Stored items:
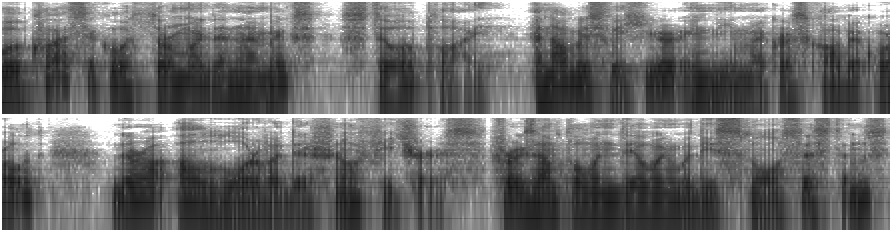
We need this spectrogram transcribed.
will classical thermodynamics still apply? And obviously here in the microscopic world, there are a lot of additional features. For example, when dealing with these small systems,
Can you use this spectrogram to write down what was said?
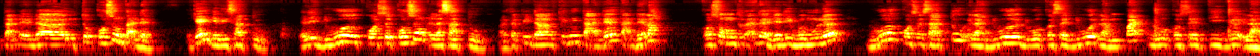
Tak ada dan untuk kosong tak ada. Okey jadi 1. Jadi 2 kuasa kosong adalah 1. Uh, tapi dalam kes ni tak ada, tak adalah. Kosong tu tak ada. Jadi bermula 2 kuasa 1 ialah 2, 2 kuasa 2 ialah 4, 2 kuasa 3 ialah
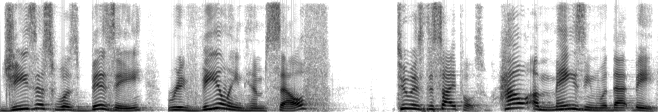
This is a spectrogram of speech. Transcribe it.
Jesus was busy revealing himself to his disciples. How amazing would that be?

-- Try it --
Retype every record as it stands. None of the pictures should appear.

-- Written response --
We need this spectrogram transcribed.
will classical thermodynamics still apply? And obviously here in the microscopic world, there are a lot of additional features. For example, when dealing with these small systems,
Can you use this spectrogram to write down what was said?
Tak ada dan untuk kosong tak ada. Okey jadi 1. Jadi 2 kuasa kosong adalah 1. Uh, tapi dalam kes ni tak ada, tak adalah. Kosong tu tak ada. Jadi bermula 2 kuasa 1 ialah 2, 2 kuasa 2 ialah 4, 2 kuasa 3 ialah
This is a spectrogram of speech. Transcribe it.
Jesus was busy revealing himself to his disciples. How amazing would that be?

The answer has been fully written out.